[Available records]

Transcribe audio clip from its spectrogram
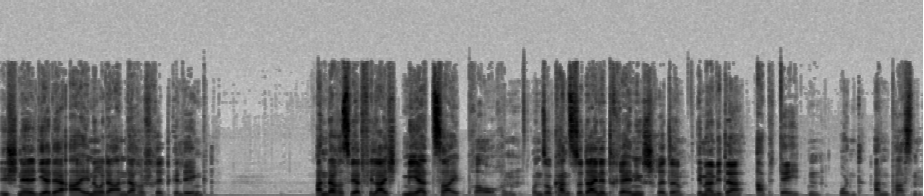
wie schnell dir der eine oder andere Schritt gelingt. Anderes wird vielleicht mehr Zeit brauchen. Und so kannst du deine Trainingsschritte immer wieder updaten und anpassen.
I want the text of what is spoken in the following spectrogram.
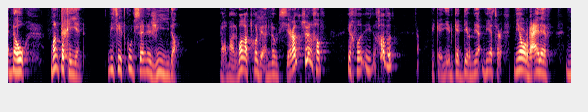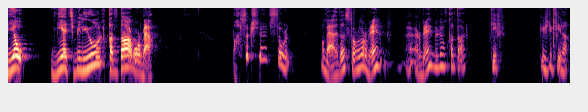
أنه منطقيا متى تكون سنة جيدة. نورمالمون غتقول بأنه الاستيراد خصو ينخفض. يخفض ينخفض. يمكن دير 100 104000 100 100 مليون قنطار وربعة. ما خصكش تستورد. ومع هذا تستورد 40 40 مليون قنطار. كيف؟ كيفاش درتي لها؟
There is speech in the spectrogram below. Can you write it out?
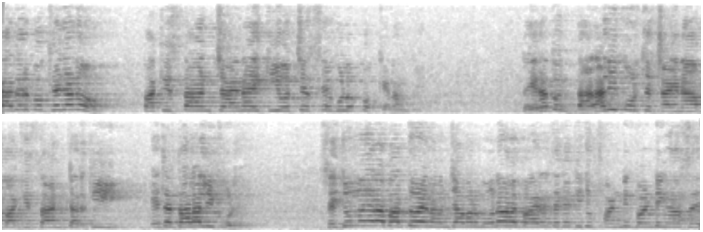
কাদের পক্ষে জানো? পাকিস্তান চায়নায় কি হচ্ছে সেগুলোর পক্ষে নামবে। তো এরা তো দালালি করছে চায়না, পাকিস্তান, টার্কি, এটা দালালি করে। সেই জন্য এরা বাধ্য হয়ে নামছে। আমার মনে হয় বাইরে থেকে কিছু ফান্ডিং ফান্ডিং আসে,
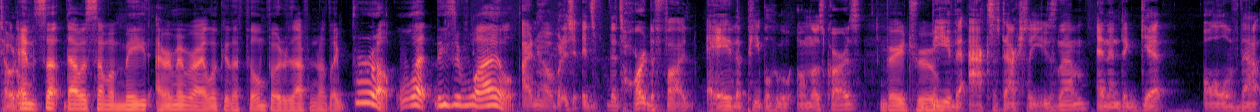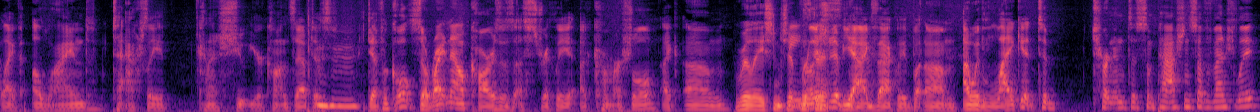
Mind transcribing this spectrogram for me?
Totally. And so that was some amazing. I remember I looked at the film photos after, and I was like, "Bro, what? These are wild." I know, but it's, it's it's hard to find a the people who own those cars, Very true. b the access to actually use them, and then to get all of that like aligned to actually kind of shoot your concept is difficult. So right now, cars is a strictly a commercial like um relationship relationship. Yeah, exactly. But um, I would like it to turn into some passion stuff eventually.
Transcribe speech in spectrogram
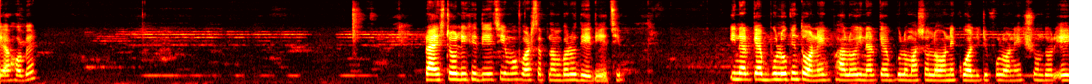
দেওয়া হবে। প্রাইসটাও লিখে দিয়েছি এবং হোয়াটসঅ্যাপ নাম্বারও দিয়ে দিয়েছি। ইনার ক্যাপগুলো কিন্তু অনেক ভালো ইনার ক্যাপগুলো মাসাল্লাহ অনেক কোয়ালিটিফুল অনেক সুন্দর। এই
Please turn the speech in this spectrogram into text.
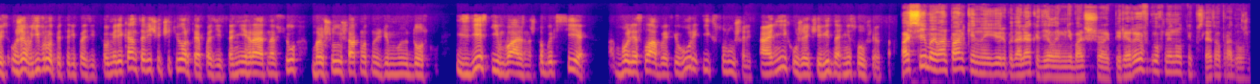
То есть уже в Европе три позиции. У американцев еще четвертая позиция. Они играют на всю большую шахматную земную доску. И здесь им важно, чтобы все более слабые фигуры их слушались, а они их уже, очевидно, не слушаются. Спасибо, Иван Панкин и Юрий Подоляка. Делаем небольшой перерыв двухминутный, после этого продолжим.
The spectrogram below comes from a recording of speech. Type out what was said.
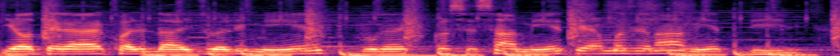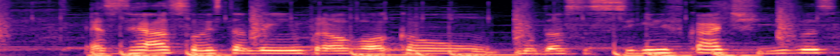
e alterar a qualidade do alimento durante o processamento e armazenamento dele. Essas reações também provocam mudanças significativas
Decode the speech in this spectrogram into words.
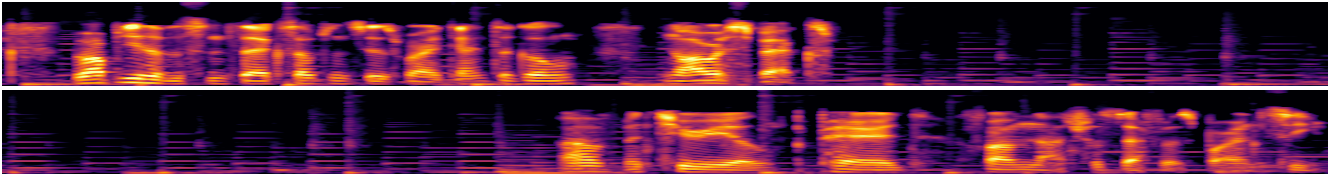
The properties of the synthetic substances were identical in all respects of material prepared from natural cephalosporin C.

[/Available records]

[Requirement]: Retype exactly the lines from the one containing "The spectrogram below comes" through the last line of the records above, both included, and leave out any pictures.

[Reply to the task]:
The spectrogram below comes from a recording of speech. Type out what was said.
e alterar a qualidade do alimento durante o processamento e armazenamento dele. Essas reações também provocam mudanças significativas
Decode the speech in this spectrogram into words.
The properties of the synthetic substances were identical in all respects of material prepared from natural cephalosporin C.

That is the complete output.